Paradoxically, Yap’s exit from Baperki liberated him from the ghetto of peranakan politics. Now ‘out of the ethnic cage’, as Lev puts it, he was increasingly able to see the problems of the ethnic Chinese as shared with other Indonesians. He never tried to deny his Chineseness as advocated by the assimilationists, but in practice associated more with like-minded Indonesians regardless of their ethnicity. Initially with fellow advocates in Peradin, this extended in the New Order to campaigns for human rights and the rule of law. In professional practice, Yap was famous for taking on cases that other advocates were reluctant to touch, most notably in his defence in the political show trial of former foreign minister and first deputy prime minister Subandrio in 1966.

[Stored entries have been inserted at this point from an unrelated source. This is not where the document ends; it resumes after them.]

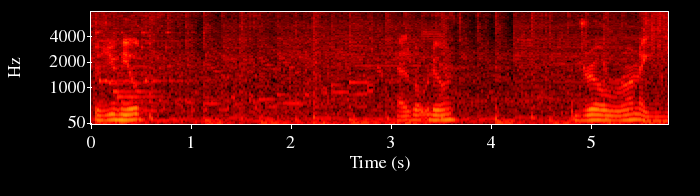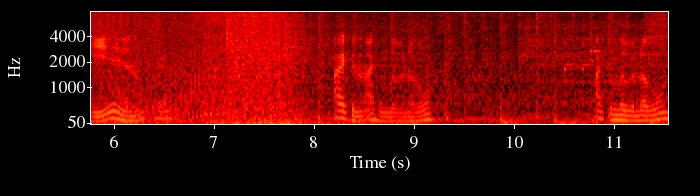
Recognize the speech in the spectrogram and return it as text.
because you healed. That's what we're doing. Drill run again, okay. I can I can live another one. I can live another one.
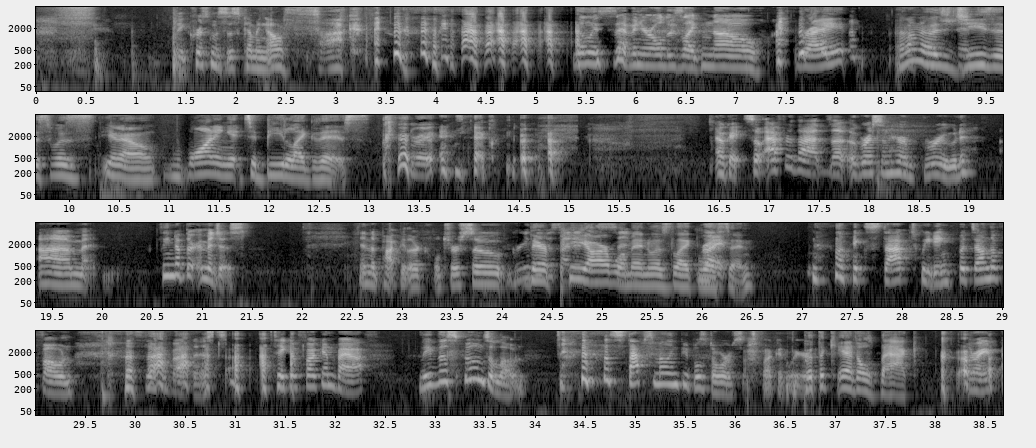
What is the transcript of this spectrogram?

Yap’s courage and outspokenness brought him hardship as well as admirers. He was twice arrested and jailed. The first, in early 1968, was brief but followed by his prosecution for allegedly defaming a prominent prosecutor and policeman in a civil case. In 1974 he spent nearly a year in jail as result of the government crackdown after the Malari riots. Yap spent his time in jail debating with his interrogators, organising prayer sessions, giving lectures about the law, and protesting against mistreatment of other prisoners (especially the G30S detainees). Lev gives a very sympathetic account of the experience during this period of Yap’s wife Khing whose hardship was in many ways greater than his.
This is a book to read and treasure.
Daniel S. Lev, No Concessions: The Life of Yap Thiam Hien, Indonesian Human Rights Lawyer, Seattle and London: University of Washington Press, 2011.
Charles A. Coppel (firstname.lastname@example.org) is a Principal Fellow in the School of Historical and Philosophical Studies and an Associate in the Asian Law Centre at the University of Melbourne.